How can my spouse prevent varicose veins and spider veins?
According to the U.S. Department of Health & Human Services, not all varicose and spider veins can be prevented. But some things can reduce your spouse’s chances of getting new varicose and spider veins. These same things can help ease discomfort from the ones your spouse already has:
- Advise her to wear Sunscreen to protect her skin from the sun and to limit spider veins on the face.
- Make sure she exercises regularly to improve her leg strength, circulation, and vein strength. Focus on exercises that work her legs, such as walking or running
- Advise her to control her weight to avoid placing too much pressure on her legs
- Prevent her from crossing her legs when sitting
- Encourage her to elevate her legs when resting as much as possible.
- Make sure she does not stand or sit for long periods of time. If she must stand for a long time, she should shift her weight from one leg to the other every few minutes. If she must sit for long periods of time, she should stand up and move around or take a short walk every 30 minutes
- She should wear elastic support stockings and avoid tight clothing that constricts her waist, groin, or legs

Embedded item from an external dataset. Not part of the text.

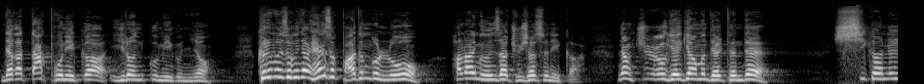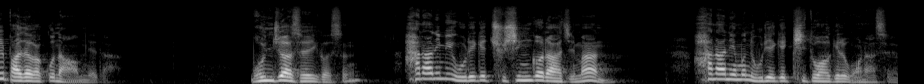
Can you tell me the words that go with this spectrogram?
내가 딱 보니까 이런 꿈이군요. 그러면서 그냥 해석 받은 걸로 하나님이 은사 주셨으니까 그냥 쭉 얘기하면 될 텐데 시간을 받아갖고 나옵니다. 뭔지 아세요 이것은? 하나님이 우리에게 주신 거라 하지만 하나님은 우리에게 기도하기를 원하세요.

- Give her a low-salt diet rich in high-fiber foods. Eating fiber reduces the chances of constipation which can contribute to varicose veins. High fiber foods include fresh fruits and vegetables and whole grains, like bran. Eating too much salt can cause her to retain water or swell.